- [Exercise details]:
Copy every line below that has the word "sounds" in it.

- [Records to use]:
....

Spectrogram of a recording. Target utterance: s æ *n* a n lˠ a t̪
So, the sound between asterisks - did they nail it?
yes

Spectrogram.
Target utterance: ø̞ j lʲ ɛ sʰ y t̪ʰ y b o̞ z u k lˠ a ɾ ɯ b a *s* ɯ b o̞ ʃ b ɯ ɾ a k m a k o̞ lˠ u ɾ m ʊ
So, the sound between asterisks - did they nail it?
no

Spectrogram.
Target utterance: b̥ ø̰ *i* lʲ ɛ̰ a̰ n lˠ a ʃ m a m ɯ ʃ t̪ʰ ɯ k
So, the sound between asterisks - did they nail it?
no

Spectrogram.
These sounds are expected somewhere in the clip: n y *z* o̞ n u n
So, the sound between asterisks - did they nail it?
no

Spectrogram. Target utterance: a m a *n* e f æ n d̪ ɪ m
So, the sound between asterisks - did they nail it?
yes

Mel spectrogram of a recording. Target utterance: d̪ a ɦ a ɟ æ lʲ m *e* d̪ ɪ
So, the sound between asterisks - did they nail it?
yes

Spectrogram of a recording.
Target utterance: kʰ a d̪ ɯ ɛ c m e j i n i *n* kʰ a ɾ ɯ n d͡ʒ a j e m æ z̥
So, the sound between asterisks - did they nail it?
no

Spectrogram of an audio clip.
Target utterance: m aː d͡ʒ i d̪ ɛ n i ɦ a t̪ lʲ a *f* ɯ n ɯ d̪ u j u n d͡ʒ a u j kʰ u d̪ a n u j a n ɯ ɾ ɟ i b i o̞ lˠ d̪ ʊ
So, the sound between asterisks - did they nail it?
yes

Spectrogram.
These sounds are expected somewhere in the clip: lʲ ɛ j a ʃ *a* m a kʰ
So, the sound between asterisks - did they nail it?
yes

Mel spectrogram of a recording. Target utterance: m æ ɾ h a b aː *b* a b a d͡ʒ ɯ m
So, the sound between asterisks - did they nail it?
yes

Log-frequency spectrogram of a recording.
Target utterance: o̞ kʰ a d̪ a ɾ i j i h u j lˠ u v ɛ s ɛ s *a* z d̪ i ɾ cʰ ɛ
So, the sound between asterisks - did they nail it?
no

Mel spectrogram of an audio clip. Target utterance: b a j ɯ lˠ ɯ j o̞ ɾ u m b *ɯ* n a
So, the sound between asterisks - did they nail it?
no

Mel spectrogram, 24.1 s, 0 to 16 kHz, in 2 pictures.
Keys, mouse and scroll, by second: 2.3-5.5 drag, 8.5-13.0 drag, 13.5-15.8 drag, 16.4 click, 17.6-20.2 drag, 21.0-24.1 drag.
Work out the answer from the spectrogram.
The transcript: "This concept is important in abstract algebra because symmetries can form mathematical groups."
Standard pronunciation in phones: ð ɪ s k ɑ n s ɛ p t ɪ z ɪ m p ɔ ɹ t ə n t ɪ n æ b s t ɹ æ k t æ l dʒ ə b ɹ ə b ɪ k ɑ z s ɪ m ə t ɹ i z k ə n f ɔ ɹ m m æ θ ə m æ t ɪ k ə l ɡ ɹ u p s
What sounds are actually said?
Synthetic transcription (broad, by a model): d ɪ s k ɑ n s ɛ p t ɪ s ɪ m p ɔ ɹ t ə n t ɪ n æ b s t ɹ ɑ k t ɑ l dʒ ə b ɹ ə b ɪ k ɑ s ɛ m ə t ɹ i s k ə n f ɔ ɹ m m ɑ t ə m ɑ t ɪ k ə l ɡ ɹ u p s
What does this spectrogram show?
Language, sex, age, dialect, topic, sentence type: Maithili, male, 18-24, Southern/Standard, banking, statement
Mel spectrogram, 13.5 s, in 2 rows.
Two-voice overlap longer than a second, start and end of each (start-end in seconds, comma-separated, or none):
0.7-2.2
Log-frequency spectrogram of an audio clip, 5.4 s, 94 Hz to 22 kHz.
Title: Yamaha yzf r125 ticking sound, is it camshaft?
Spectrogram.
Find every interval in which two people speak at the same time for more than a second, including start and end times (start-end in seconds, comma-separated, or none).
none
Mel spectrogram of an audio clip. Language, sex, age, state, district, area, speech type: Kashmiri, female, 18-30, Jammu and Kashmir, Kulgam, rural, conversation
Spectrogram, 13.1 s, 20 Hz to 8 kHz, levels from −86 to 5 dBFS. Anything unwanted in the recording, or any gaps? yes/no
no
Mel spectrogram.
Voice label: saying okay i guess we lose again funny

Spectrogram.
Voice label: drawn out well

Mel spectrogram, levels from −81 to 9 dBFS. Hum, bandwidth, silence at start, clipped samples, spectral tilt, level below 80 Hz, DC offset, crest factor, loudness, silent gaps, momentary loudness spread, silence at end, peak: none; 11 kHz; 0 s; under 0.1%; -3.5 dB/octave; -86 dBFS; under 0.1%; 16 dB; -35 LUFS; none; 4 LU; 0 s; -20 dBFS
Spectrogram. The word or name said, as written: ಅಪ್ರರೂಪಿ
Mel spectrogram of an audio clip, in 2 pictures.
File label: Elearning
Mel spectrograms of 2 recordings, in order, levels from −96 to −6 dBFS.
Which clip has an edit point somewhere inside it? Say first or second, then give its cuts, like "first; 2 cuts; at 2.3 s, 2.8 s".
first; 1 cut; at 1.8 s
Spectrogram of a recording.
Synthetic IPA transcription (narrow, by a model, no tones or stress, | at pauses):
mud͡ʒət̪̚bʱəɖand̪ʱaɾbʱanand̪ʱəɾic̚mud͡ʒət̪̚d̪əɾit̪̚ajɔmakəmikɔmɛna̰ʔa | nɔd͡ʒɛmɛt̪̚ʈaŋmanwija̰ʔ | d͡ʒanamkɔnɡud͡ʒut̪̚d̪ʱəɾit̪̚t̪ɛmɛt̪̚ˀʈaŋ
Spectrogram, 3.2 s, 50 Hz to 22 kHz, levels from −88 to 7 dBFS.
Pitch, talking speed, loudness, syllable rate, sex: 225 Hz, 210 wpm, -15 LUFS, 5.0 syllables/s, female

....

- [Answer to this exercise]:
These sounds are expected somewhere in the clip: n y *z* o̞ n u n
These sounds are expected somewhere in the clip: lʲ ɛ j a ʃ *a* m a kʰ
What sounds are actually said?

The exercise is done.